The University of Wyoming Biodiversity Institute will host the first Wyoming Citizen Science Conference in Lander December 1.
Citizen Science programs give regular people the chance to work alongside trained scientists on larger research projects in their own natural areas. Conference organizer Brenna Marsicek said biology and astronomy are especially good fits for citizen scientists, since they can easily gather data by simply looking around their own environment
“These folks are not trained in any sort of professional way to search for rocks, or plants, or birds, or whatever the topic is,” said Marsicek. “But because they live in their local community, and have a great knowledge, they’re able to contribute to collecting data and asking questions about what’s happening in their area.”
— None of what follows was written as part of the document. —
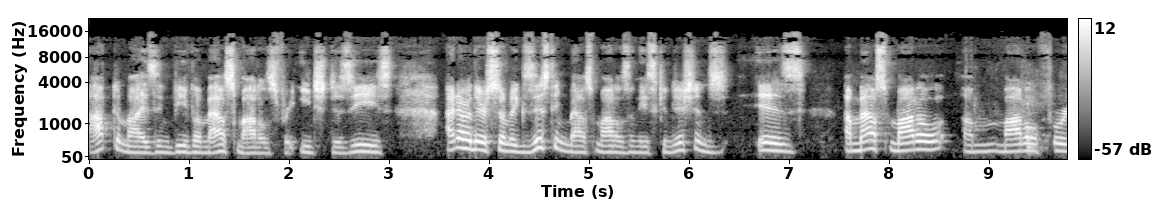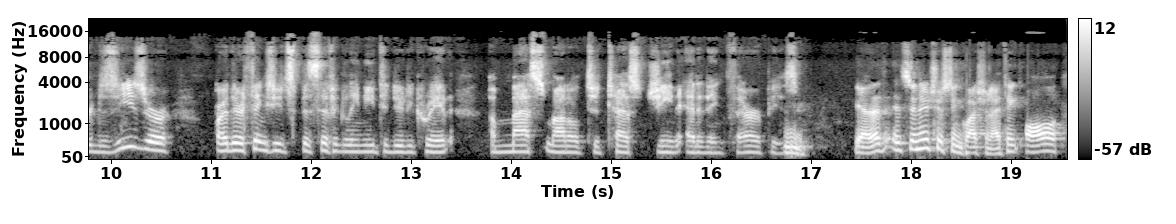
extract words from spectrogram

The emerging field has become increasingly popular, and Marsicek said the conference will concentrate on some of the challenges that have sprung up as more local people get involved. Marsicek said a trespassing law passed in Wyoming in 2015 has caused confusion.
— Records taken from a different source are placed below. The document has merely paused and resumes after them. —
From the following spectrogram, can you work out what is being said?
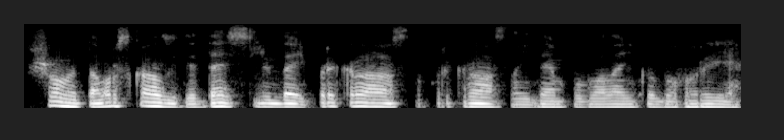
Що ви там розказуєте? 10 людей. Прекрасно, прекрасно. Йдемо помаленьку до гори.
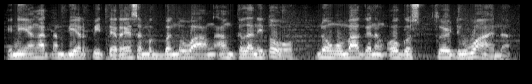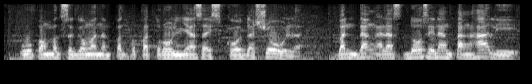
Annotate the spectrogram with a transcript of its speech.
iniangat ng BRP Teresa Magbanwa ang angkla nito noong umaga ng August 31 upang magsagawa ng pagpapatrolya sa Skoda Shoal. Bandang alas 12 ng tanghali,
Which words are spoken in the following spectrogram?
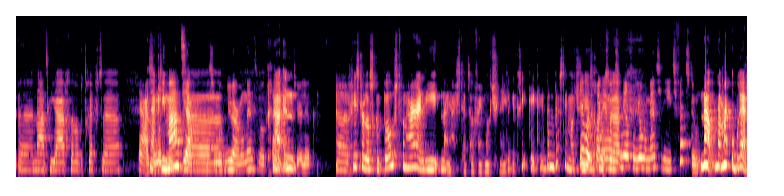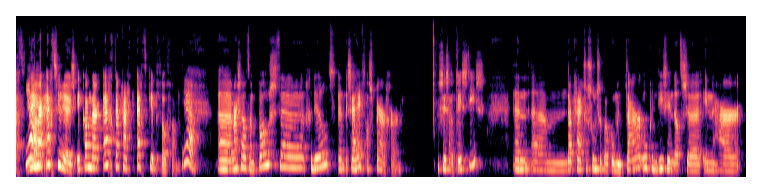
eh, eh, na te jagen wat betreft... eh, Ja, moet klimaat, Nu, ja, eh, ze moet nu haar momentum ook grijpen en- natuurlijk. Eh, gisteren las ik een post van haar en die, nou ja, als je het hebt over emotionele, ik, ik, ik ben best Je emotioneel. wordt gewoon goed, eh, emotioneel van jonge mensen die iets vets doen. nou, nou, maar oprecht. Ja. Nee, maar echt serieus. Ik kan daar echt, daar krijg ik echt kippenvel van. Ja, Eh, maar ze had een post gedeeld. En zij heeft Asperger. Ze is autistisch. En ehm, daar krijgt ze soms ook wel commentaar op. In die zin dat ze in haar.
“Folks are just a little unclear about how exactly that impacts Citizen Science work, what land can we go on and can’t we go on, and what types of data can we collect, and what questions are we allowed to ask in certain areas of the state,” said Marsicek.
Marsicek said recruiting and retaining volunteers for citizen science is also difficult and the conference will offer solutions. For more information, or to register, click here.